The problem is that these actions generate a reaction. Consumers smell the rat and stop buying California wine masquerading as Texas wine, and to save themselves the problem of discerning when wines are real Texas wines vs. fake Texas wines they stop buying Texas wines at all. According to Lindsay, that is what has happened in Austin.
For small Texas wineries striving for quality and using Texas grapes, this is a marketing nightmare . It makes it a lot harder for them to convey to consumers that they are committed to quality and make their wines entirely from Texas grapes. Certainly, with enough effort, small wineries can still survive, but this measure is something that makes their job harder.
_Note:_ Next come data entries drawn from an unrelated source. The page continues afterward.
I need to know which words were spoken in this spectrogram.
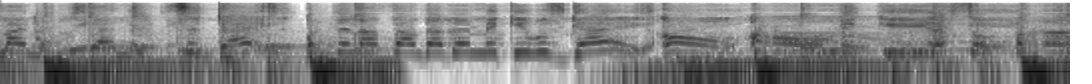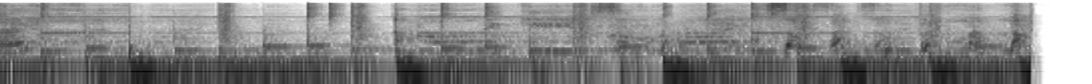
might marry that new today. But then I found out that Mickey was gay. Oh, uh.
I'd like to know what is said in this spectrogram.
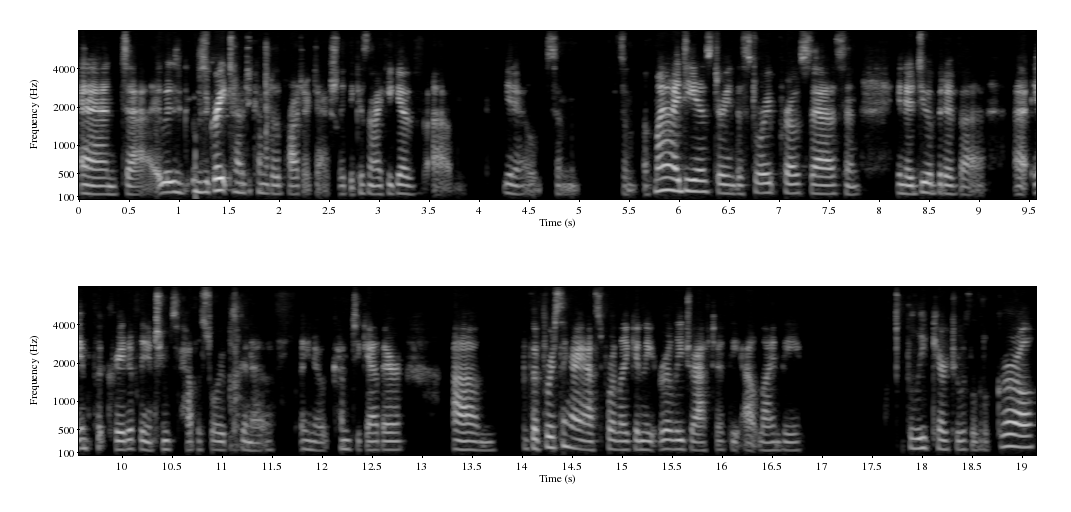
and uh, it was it was a great time to come into the project actually because then I could give um, you know some some of my ideas during the story process and you know do a bit of a, a input creatively in terms of how the story was going to you know come together. Um, the first thing I asked for, like in the early draft of the outline, the the lead character was a little girl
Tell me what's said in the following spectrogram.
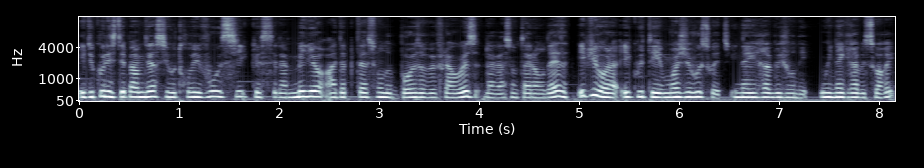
Et du coup, n'hésitez pas à me dire si vous trouvez vous aussi que c'est la meilleure adaptation de Boys of the Flowers, la version thaïlandaise. Et puis voilà, écoutez, moi je vous souhaite une agréable journée ou une agréable soirée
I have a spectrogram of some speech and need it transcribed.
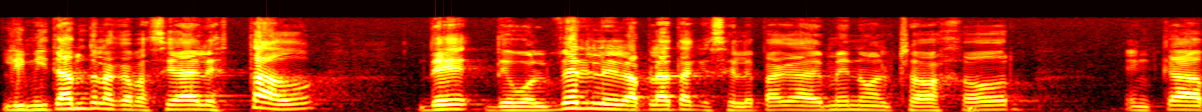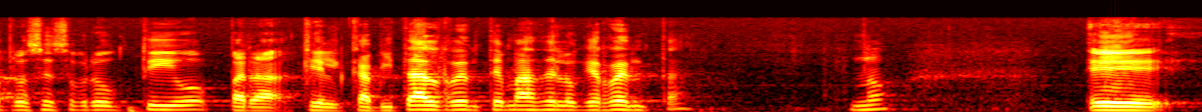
limitando la capacidad del Estado de devolverle la plata que se le paga de menos al trabajador en cada proceso productivo para que el capital rente más de lo que renta, ¿no? Eh,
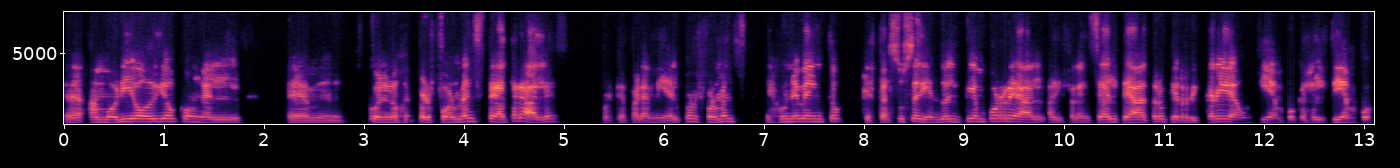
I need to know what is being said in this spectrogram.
eh, amor y odio con, el, em, con los performances teatrales, porque para mí el performance es un evento que está sucediendo en tiempo real, a diferencia del teatro que recrea un tiempo, que es el tiempo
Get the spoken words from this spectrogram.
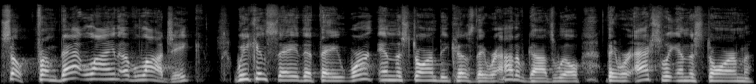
So, from that line of logic, we can say that they weren't in the storm because they were out of God's will. They were actually in the storm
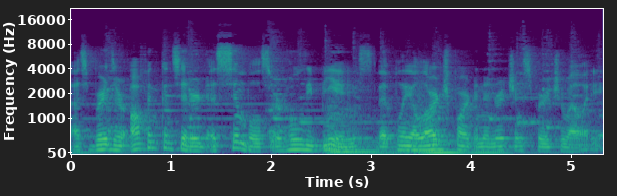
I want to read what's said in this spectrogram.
as birds are often considered as symbols or holy beings that play a large part in enriching spirituality.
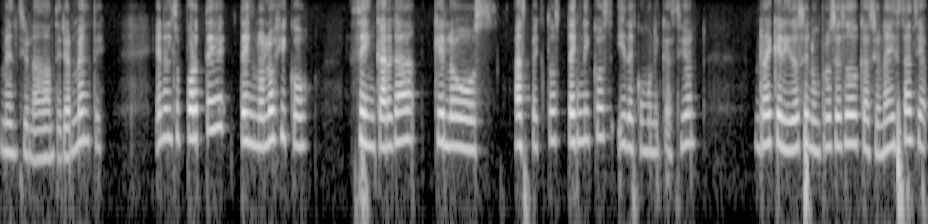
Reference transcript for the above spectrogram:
mencionado anteriormente. En el soporte tecnológico se encarga que los aspectos técnicos y de comunicación requeridos en un proceso de educación a distancia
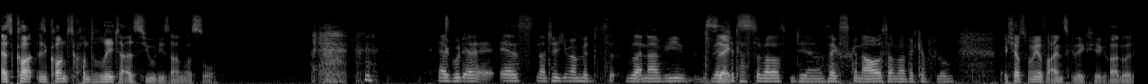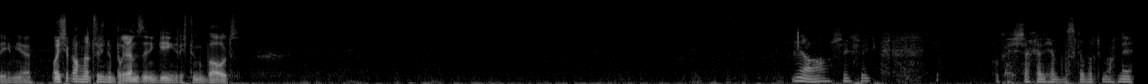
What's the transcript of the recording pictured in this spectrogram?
Es kon sie konnte es kontrollierter als Judy, sagen wir es so. Ja gut, er, er ist natürlich immer mit seiner, wie, welche Sechs. Taste war das mit der 6 genau, ist er mal weggeflogen. Ich hab's bei mir auf 1 gelegt hier, gerade bei dem hier. Und ich habe auch natürlich eine Bremse in die Gegenrichtung gebaut. Ja, schick, schick. Okay, ich dachte, ich habe was kaputt gemacht. Nee.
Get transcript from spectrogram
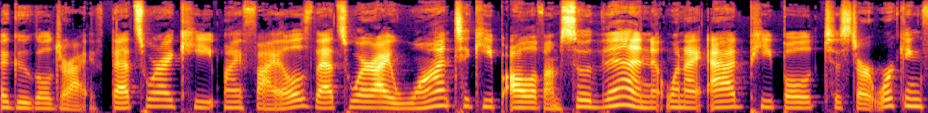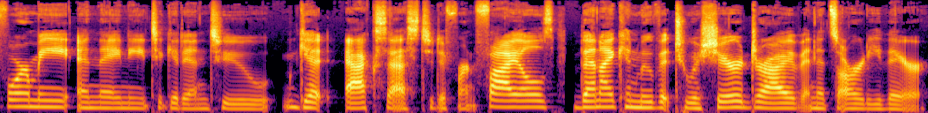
a Google Drive. That's where I keep my files. That's where I want to keep all of them. So then when I add people to start working for me and they need to get into get access to different files, then I can move it to a shared drive and it's already there.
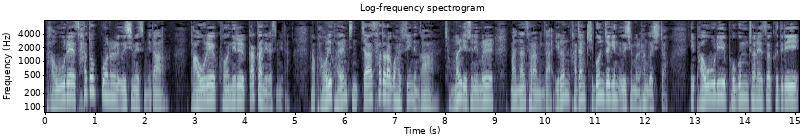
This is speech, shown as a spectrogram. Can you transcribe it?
바울의 사도권을 의심했습니다. 바울의 권위를 깎아내렸습니다. 아, 바울이 과연 진짜 사도라고 할 수 있는가? 정말 예수님을 만난 사람인가? 이런 가장 기본적인 의심을 한 것이죠. 이 바울이 복음 전에서 그들이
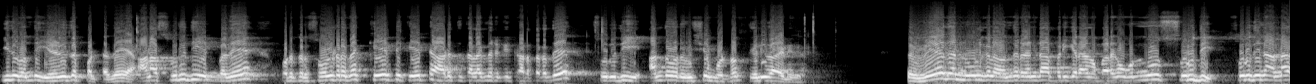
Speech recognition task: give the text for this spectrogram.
இது வந்து எழுதப்பட்டது. ஆனா சுருதி என்பது ஒருத்தர் சொல்றத கேட்டு கேட்டு அடுத்த தலைமுறைக்கு கடத்துறது சுருதி. அந்த ஒரு விஷயம் மட்டும் தெளிவாயிடுங்க இந்த வேத நூல்களை வந்து ரெண்டா பிரிக்கிறாங்க பாருங்க. ஒன்னும் சுருதி. சுருதினா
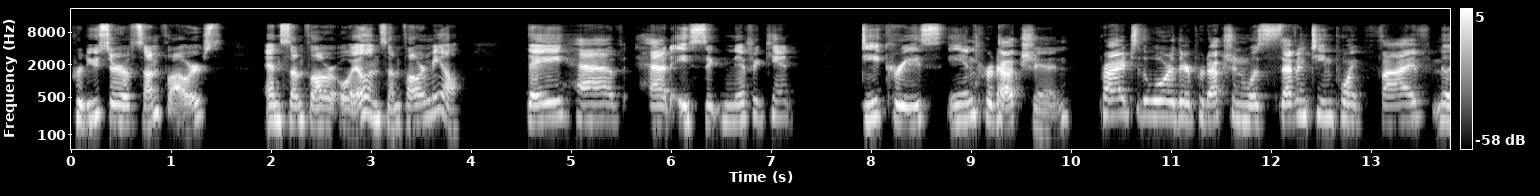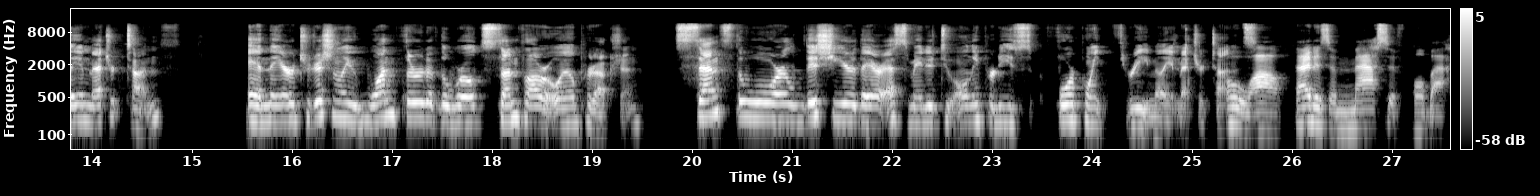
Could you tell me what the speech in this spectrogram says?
producer of sunflowers and sunflower oil and sunflower meal. They have had a significant decrease in production. Prior to the war, their production was 17.5 million metric tons, and they are traditionally one third of the world's sunflower oil production. Since the war this year, they are estimated to only produce 4.3 million metric oh, tons. Oh, wow. That is a massive pullback.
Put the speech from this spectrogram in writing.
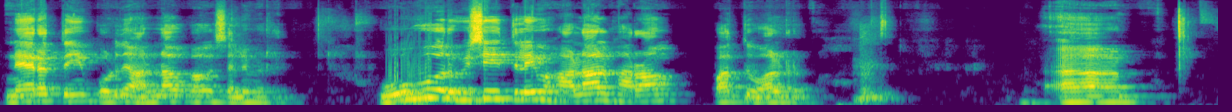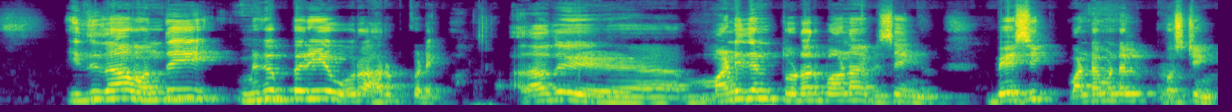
நேரத்தையும் பொழுது அல்லாவுக்காக செலவிடுறது. ஒவ்வொரு விஷயத்திலையும் ஹலால் ஹராம் பார்த்து வாழ்றது. இதுதான் வந்து மிகப்பெரிய ஒரு அருட்கொடை. அதாவது மனிதன் தொடர்பான விஷயங்கள். Basic fundamental question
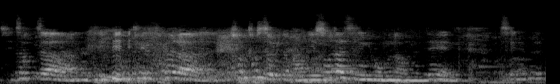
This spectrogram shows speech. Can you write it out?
제작자한테 이렇게 카메라 셔터 소리가 많이 쏟아지는 경우는 없는데 제-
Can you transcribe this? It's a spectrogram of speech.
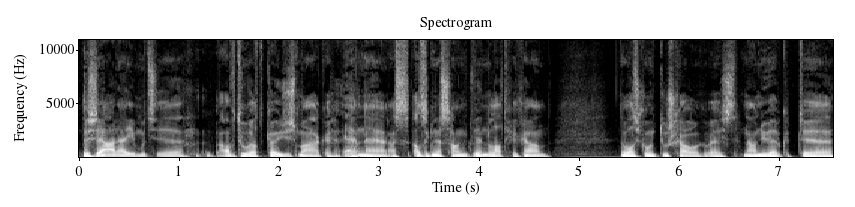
dus ja, nee, je moet uh, af en toe wat keuzes maken. Ja. En als, als ik naar Sankt Wendel had gegaan, dan was ik gewoon toeschouwer geweest. Nou, nu heb ik het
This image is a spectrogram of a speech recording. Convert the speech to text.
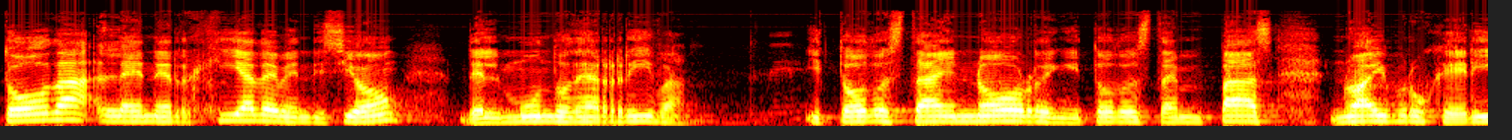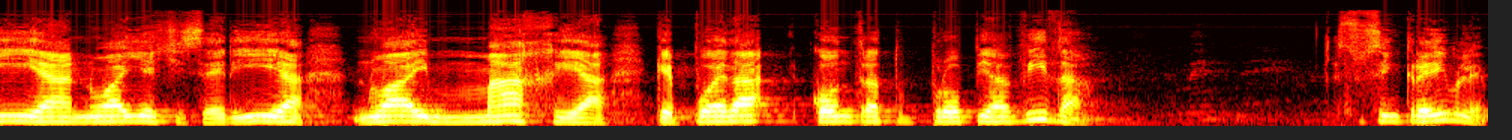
toda la energía de bendición del mundo de arriba y todo está en orden y todo está en paz. No hay brujería, no hay hechicería, no hay magia que pueda contra tu propia vida. Eso es increíble.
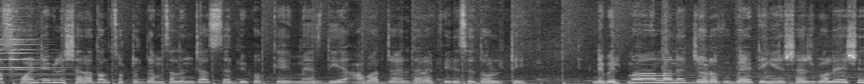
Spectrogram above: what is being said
আজ পয়েন্ট টেবিলে সেরা দল চট্টগ্রাম চ্যালেঞ্জার্সের বিপক্ষে ম্যাচ দিয়ে আবার জয়ের দ্বারায় ফিরেছে দলটি। ডেভিড মালানের জড়াফি ব্যাটিংয়ে শেষ বলে এসে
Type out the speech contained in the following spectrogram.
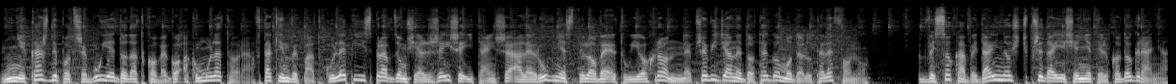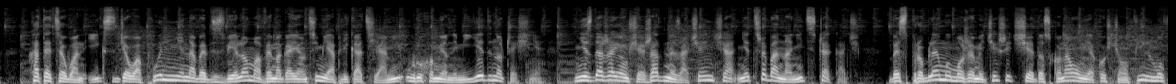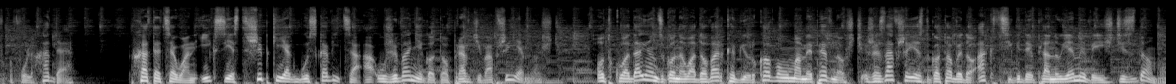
Nie każdy potrzebuje dodatkowego akumulatora. W takim wypadku lepiej sprawdzą się lżejsze i tańsze, ale równie stylowe etui ochronne przewidziane do tego modelu telefonu. Wysoka wydajność przydaje się nie tylko do grania. HTC One X działa płynnie nawet z wieloma wymagającymi aplikacjami uruchomionymi jednocześnie. Nie zdarzają się żadne zacięcia, nie trzeba na nic czekać. Bez problemu możemy cieszyć się doskonałą jakością filmów Full HD. HTC One X jest szybki jak błyskawica, a używanie go to prawdziwa przyjemność. Odkładając go na ładowarkę biurkową mamy pewność, że zawsze jest gotowy do akcji, gdy planujemy wyjść z domu.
The Texas Wine and Grape Growers Association has a legislative agenda each year. They should make the abolition of the “For Sale In Texas Only” provision a priority as part of a campaign to promote clear labeling. Require state labeling to include the origin of the grapes. The result will be increased consumer faith in Texas labeling and willingness to try Texas wines. Texas wineries that want to use California fruit can still do so, but clearly label it as such.